This type of hack requires physical access to the device and, in the words of Trezor, “extremely sophisticated technological knowledge and advanced equipment,” making it almost impossible for a regular user to achieve. It also pointed out that the use of a strong passphrase was enough to combat the threat, making the risk minimal.

Crypto World Says ‘Meh’

The crypto world wasn’t too unperturbed by Unciphered’s hack, with many pointing to the fact that the attack vector has been discovered before, and that even though it was on a newer firmware the achievement was unremarkable. In fact, to become a victim of this hack would require very strict criteria:

  • No passphrase on the device
  • The device to be physically stolen
  • Institutional-grade equipment in place from the hackers
  • The user to be unaware of the theft for the amount of time required to get the device to the lab for seed and pin extraction

Given that such a gang would only target known high-net-worth holders, the odds of those individuals not having a passphrase on their device is slim to none, rendering the attack extremely unlikely.

Ledger Involved?

The timing of the hack is also suspect, given that it comes in the wake of Ledger’s fiasco over its Ledger Recover program. Trezor secured a leg up in the PR war over Ledger in the wake of the facial launch by promising that its devices will never allow the seed phrase to be shared and even launching a quick-fire online sale to capitalize on the attention.

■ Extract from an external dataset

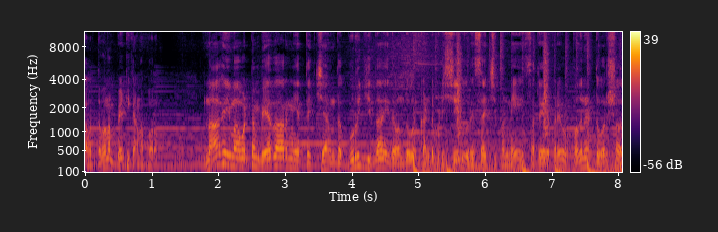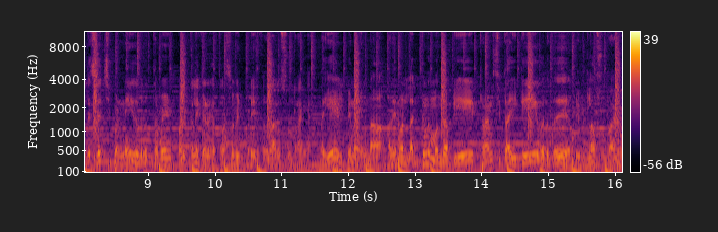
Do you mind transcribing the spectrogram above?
அவர்கிட்ட தான் நம்ம பேட்டி காண போகிறோம் நாகை மாவட்டம் வேதாரண்யத்தைச் சேர்ந்த குருஜி தான் இதை வந்து ஒரு கண்டுபிடிச்சு ஒரு ரிசர்ச் பண்ணி சற்றேறக்குறைய ஒரு பதினெட்டு வருஷம் ரிசர்ச் பண்ணி இது வந்து தமிழ் பல்கலைக்கழகத்தில் சப்மிட் பண்ணியிருக்கிறதாக சொல்கிறாங்க இந்த ஏஎல்பினா என்ன? அது என்ன லக்னம் வந்து அப்படியே டிரான்சிட் ஆகிட்டே வருது அப்படி இப்படிலாம் சொல்கிறாங்க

This has led to some questioning whether Ledger was somehow involved in the hack in an attempt to damage Trezor. If it was, it failed, again.